Yet mankind is historically a violent animal.  Very violent,  horrifically violent, and if you are into that sort of thing this is also the right book for you, the tales of torture were not my thing, but they are prevalent .

But the culmination of this book is the evidence that despite what we were, we are not that bad anymore.

The state of the nature between ourselves is almost angelic, relatively speaking,  and if I had my druthers this book,  "The Better Angels of Our Nature" would be the first book every single person ought to read.

Read this book,  and most of the politics that passes for common sense behind certain sectors falls right away.  Its a read that the smart policy makers have read because it dispels the notion that things are only getting worse.  They focus on real problems therefore, armed with the understanding of the trends and realities you'd want a smart policy maker to understand.

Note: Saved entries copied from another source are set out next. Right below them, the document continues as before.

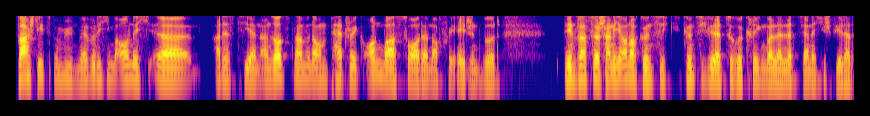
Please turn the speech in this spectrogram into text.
war stets bemüht. Mehr würde ich ihm auch nicht äh, attestieren. Ansonsten haben wir noch einen Patrick Onwasor, der noch Free Agent wird. Den was wahrscheinlich auch noch günstig, günstig wieder zurückkriegen, weil er letztes Jahr nicht gespielt hat.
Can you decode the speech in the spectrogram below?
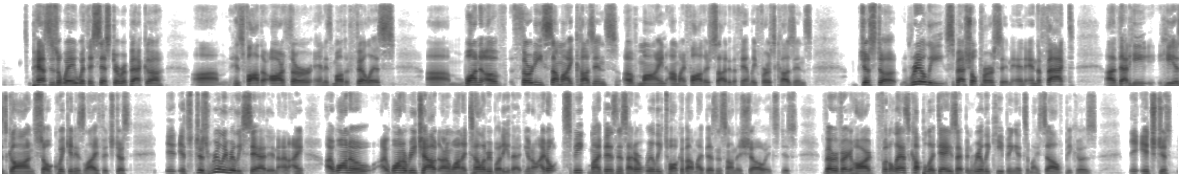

Chances are, if you can quantify a particular brooding topic someone claims, this book will have the evidence that the numbers are going in a good direction, not the wrong direction.  Relax and move on.

But there is so much more here too.  Plain advice, insightful wisdom,  clinical study findings.  It probably is the most influential book of the 21st century, and if it isn't, its right near the top.   I won't get too far elsewhere before Steven Pinker is quoted about something.
Oh, and he has a sequel out. 

Do yourself a favor, and appreciate the world around you a little more,  the facts are it hasn't ever been better and the U.S. world order is not only a worthy progeny of what came before, but has undoubtedly been a major impetus of declining violence and an improved nature between states.  --  Better Angels of Our Nature --  Present at the Creation

Friday, January 4, 2019

"Present at the Creation" Dean Acheson. West. Civ. Series.

I'm going to go down a different path this year on this blog,  but its something I've been thinking of doing for a while...if I weren't such a shy guy.

The book below would be a appropriate start on this new path because it's title is appropriate,   Dean's  last name begins with an 'A",  its his 'creation' that is being scrutinized in the world as I write this, and it genre is basically the genre of my intellectually curiosity that's gotten the most time and efforts out of me -- foreign policy.

What I wish to accomplish is a sort of thread of my readings that has gotten me to my thinking today.  By no means will it be a linear journey from WWII to present, and I can't promise to be coherent in my logic, but I'll give it a try.   What I can promise is, it won't be constrained by any time period, it won't be limited to politics, and it won't be comprehensive of why I think the way I do.

But I hope to make it worthwhile for reading.

So, what do we have here?

"Present at the Creation, My Years in the State Department."

Dean Acheson was Secretary of State under Harry Truman back in the day.   Right after WWII.

This is large memoir, about 780 pages,  and it covers Mr. Acheson's entire career, and most importantly to note, they are his own words.

There are 76 chapters in this book, covering the beginning of the modern U.S.-dominated world order since WWII.  Up til the early 1950's when Eisenhower won the Presidency and brought in his own man.

You will read about the origins of organizations like NATO, the E.U., and the World Bank.

Its full of candid comments with his contemporaries --  his opponents both foreign and domestic.  Its full of decisions that shaped the world as we know it still today.

If you ever thought about the structure of the world, or how it all began,  and I'm sure its not a common curiosity, but if it were a curiosity this is the place to start.

When talk is mentioned about making America great again, and its from a crowd that wants to honor Confederate Generals more than some of our most recent patriots, I think Acheson and a slew of others from his era should have statues to protect, but most of us don't even know who they were.

Next time I'll have another book that I read that I can connect to this book.